Hong Kong officials apologised to Muslim leaders on Monday after riot police sprayed a mosque and bystanders with a water cannon while trying to contain pro-democracy demonstrations in the semiautonomous Chinese city.
The city's leader, Chief Executive Carrie Lam, and its police chief visited the Kowloon Mosque to say sorry to the chief imam and Muslim community leaders.
They left without commenting but the mosque leaders told reporters that the officials apologised.
"Our mosque is not damaged, nothing is done wrong. Only thing is that they should have not done it. For that they apologised so we accept it," said Saeed Uddin, honorary secretary of the Islamic Community Fund of Hong Kong.
During Sunday's protest, a police water cannon lorry that was passing by the mosque suddenly sprayed a stinging blue-dyed liquid at a handful of people standing in front of its gate, according to video of the incident by pro-democracy politician Jeremy Tam.
The mosque's front steps, metal gate and pavement outside were stained with the blue liquid while the people caught in the plume were left gagging, coughing and trying to rinse the solution from their eyes, the video shows.
Volunteers later arrived to help clean up, and by Monday morning the blue coating was largely gone.
Mr Tam said on his Facebook page that he and two others, an Indian businessman and the head of a charity for ethnic minorities, went to the hospital to check for injuries.
Local broadcaster RTHK reported the people outside the mosque were there to guard it.
Hong Kong authorities scrambled to minimise the fallout from the incident, which protesters seized on as the latest example of what they call unnecessarily harsh police tactics.
Police used the water cannon along with tear gas and pepper spray to battle protesters who remained on the streets after the end of an unauthorised rally, vandalising and setting fire to shops with mainland China ties. They were rallying to call for broader political rights and police accountability, in the latest turmoil to grip the financial centre since early June.

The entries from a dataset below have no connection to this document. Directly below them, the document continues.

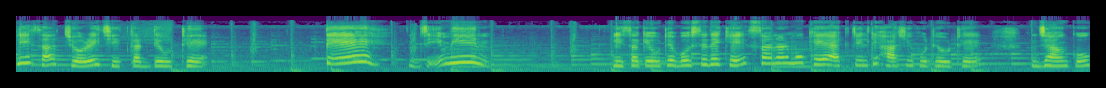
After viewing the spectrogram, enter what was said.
লিসা জোরে চিৎকার দিয়ে উঠে। তে, জিমিন! লিসাকে উঠে বসতে দেখে সানার মুখে এক চিলটি হাসি ফুটে ওঠে। জাঙ্কু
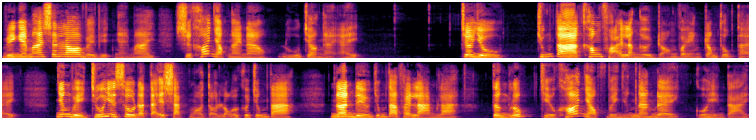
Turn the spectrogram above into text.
vì ngày mai sẽ lo về việc ngày mai, sự khó nhọc ngày nào đủ cho ngày ấy. Cho dù chúng ta không phải là người trọn vẹn trong thuộc thể, nhưng vì Chúa Giêsu đã tẩy sạch mọi tội lỗi của chúng ta, nên điều chúng ta phải làm là từng lúc chịu khó nhọc vì những nan đề của hiện tại.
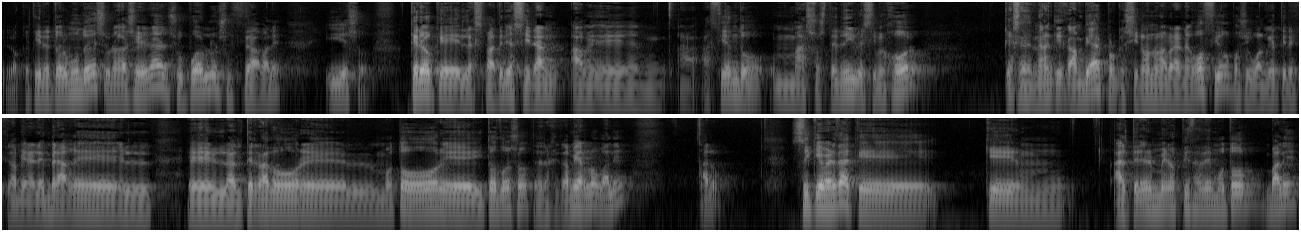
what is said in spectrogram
Lo que tiene todo el mundo es una gasolinera en su pueblo, en su ciudad, ¿vale? Y eso. Creo que las baterías se irán eh, haciendo más sostenibles y mejor, que se tendrán que cambiar porque si no, no habrá negocio. Pues igual que tienes que cambiar el embrague, el, el alternador, el motor eh, y todo eso, tendrás que cambiarlo, ¿vale? Claro. Sí que es verdad que, que mm, al tener menos piezas de motor, ¿vale?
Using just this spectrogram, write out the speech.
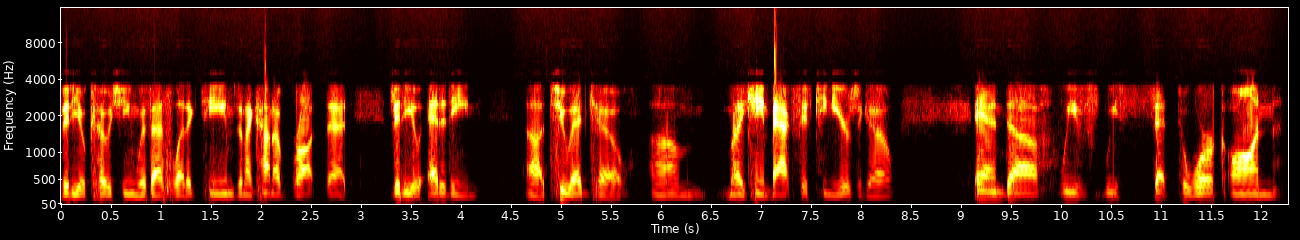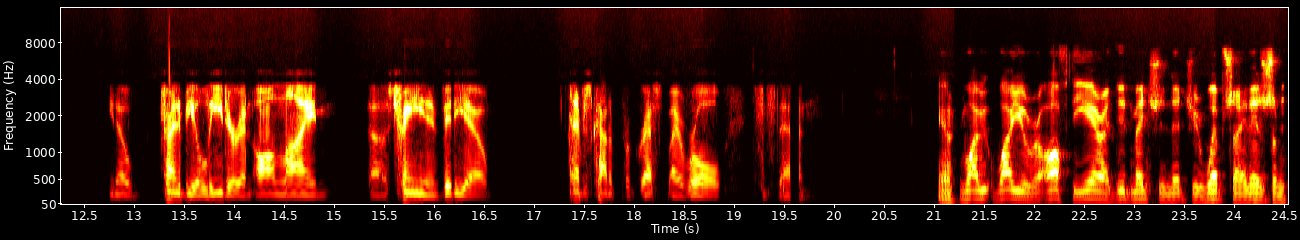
video coaching with athletic teams, and I kind of brought that video editing uh, to Edco um, when I came back 15 years ago, and uh, we've we set to work on, you know, trying to be a leader in online uh, training and video. and I've just kind of progressed my role since then. Yeah, while while you were off the air, I did mention that your website has some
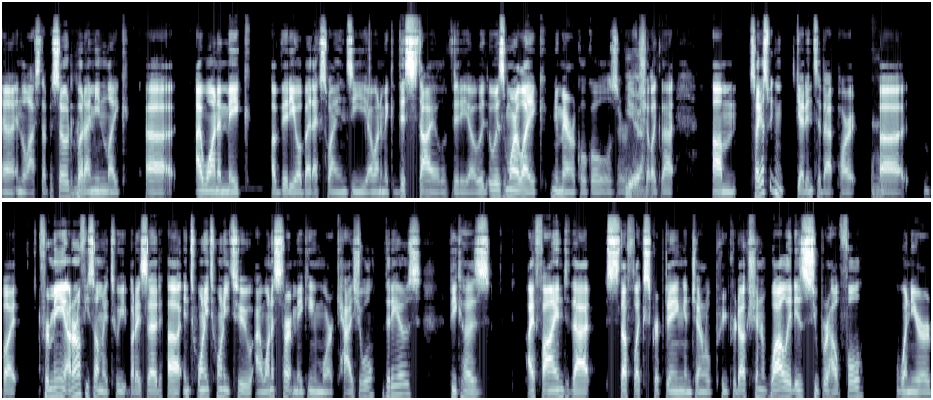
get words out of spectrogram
uh, in the last episode. Mm-hmm. But I mean, like, uh, I want to make a video about X, Y, and Z. I want to make this style of video. It, it was more like numerical goals or yeah. shit like that. Um, so I guess we can get into that part. Mm-hmm. Uh, but for me, I don't know if you saw my tweet, but I said uh, in 2022 I want to start making more casual videos because I find that stuff like scripting and general pre-production, while it is super helpful when you're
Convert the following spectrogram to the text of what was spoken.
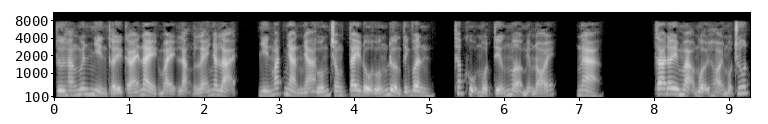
Từ hàng nguyên nhìn thấy cái này mày lặng lẽ nhăn lại, nhìn mắt nhàn nhã uống trong tay đồ uống đường tĩnh vân, thấp cụ một tiếng mở miệng nói, Nga. Ta đây mạo muội hỏi một chút,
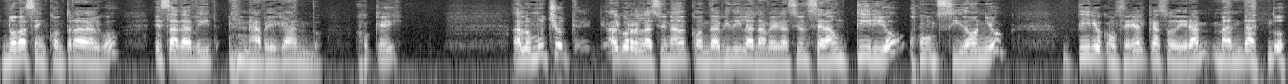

Hong Kong is home to more than 300,000 Muslims, according to the Islamic Community Fund, which runs the city's five mosques and two Muslim cemeteries. They first arrived in the 19th century after being recruited in India by British colonisers.
Police said on Sunday that the spraying was an accident and sent representatives to meet mosque leaders.
"It is most unfortunate that the dispersal operation has caused unintended impact on the Kowloon Mosque," the force said on its Facebook page.
Later on Monday, organisers planned an evening sit-in at a suburban train station on the three-month anniversary of a violent attack there on protesters by men with suspected organised crime ties.
Hong Kong's subway operator said it would close the station by early afternoon in an apparent bid to foil the protesters, who have trashed and torched subway facilities in anger at the operator's support for authorities.